Sunday, 21 April 2013

April sprints passed

Not sure how it suddenly got to be 21 April, and three weeks without a blog post, but here we are. 

It has been a busy month so far with family birthdays, holiday planning and working!  Running has had its ups and downs for me this month.  I managed a second 7 mile run and have upped my shorter run from 3.5 miles to 5 miles.  I have also been more consistent in getting out three times per week. 

But the last few runs I have been plagued by stiff muscles in my calves which although isn't particularly painful, it is making me enjoy my running far less.  My lovely wise running friends have come to my aid with a few suggestions and I will be changing tactics this week after having a few days leg rest.  I am going to have at least one very short run, (approximately 3 miles?) where I will aim to try and up my pace.  Speed isn't something I have worked on yet, as I have not really felt capable of upping my pace, but maybe this is because I am always pushing the distance.

I had vague plans to try and get to the 10 mile mark by July because there is a 10 mile event not too far away.  But I think now that is probably a little unrealistic and although I still have a 10 mile goal, I will reach is more slowly.  In the shorter term I had hoped to do an 8 mile run by the end of this month, but I shall shift that goal to the end of May now!

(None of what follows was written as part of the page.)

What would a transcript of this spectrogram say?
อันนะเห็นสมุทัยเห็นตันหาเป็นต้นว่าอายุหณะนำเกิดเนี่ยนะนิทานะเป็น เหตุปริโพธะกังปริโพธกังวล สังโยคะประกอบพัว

I watched parts of the London Marathon today - first time I have viewed this event as a runner!  I still have no idea how people run for 3 hours+ (for many, far longer!) and I can't begin to imagine how stiff you must feel afterwards.  Would I ever contemplate a marathon?  Doubt it!  I can see myself training up to a half maybe in a year or two though. 

I plan to get back into the pool this week too (I know I have said this before!) and I am looking forward to supporting my eldest daughter at her first swimming gala next weekend. 

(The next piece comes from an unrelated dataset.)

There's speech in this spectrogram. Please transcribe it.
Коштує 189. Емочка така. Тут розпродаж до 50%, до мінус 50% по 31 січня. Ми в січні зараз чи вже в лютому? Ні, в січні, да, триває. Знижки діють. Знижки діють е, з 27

I found a few blogs/websites which have been educational and enjoyable in terms of barefoot running (or rather running with minimalist-style shoes!).. I will leave you with the links for you perusal!

Run Blogger - blog with reviews of minimalist footwear, science-based theories about barefoot running and several very useful videos of techniques used in natural running.

Americaspodiatrist - blog from Dr Nirenberg on his professional view of all things barefoot.

Hot, tired and happy after a sunny Spring run this week!

Monday, 1 April 2013

Spring Running

Well the clocks have sprung forward an hour and although it is still extremely cold out there, Spring is most definitely in the air!  March was a great month for my personal fitness and I had a great month of running.  In total I ran 48.78 miles in March which is the most I have ever done in a month.  I am a little bit peeved that I didn't quite make 50 miles, but it was Easter Sunday yesterday, the last day of the month, and I was busy cooking most of the day, and feeling the effects of a rubbish night's sleep, so running wasn't really on the cards. 

But the clocks have changed and that means lighter evenings and more time to run.  It is usually about now that I get my bike out though it is still a bit too cold for me to want to do this!  I am setting myself a challenge of running 60 miles in April, meaning I need to aim for between 10 and 15 miles each week. 

I started my month's runs today with a short run with my 7 year old son and despite feeling like we had eaten far too much chocolate (we both had a stitch!) we had a fun run, off road.  We played music through my phone, and we both share a silly and literal sense of humour, so running along to Queen's 'Don't Stop Me Now', making rocket shapes with our arms and exploding along through the forest... we had a great time :-) 

And I had a fabulous run on Friday morning; I managed a 7.2 mile road run which is my furthest distance to date.  I had a personal best 'hour' in that run too and it felt really good to stretch out my distance as I have been stuck at 6 miles since mid-January. 

One of my running buddies has set herself a goal of reaching 10 miles before too long.  I am tentatively joining her.....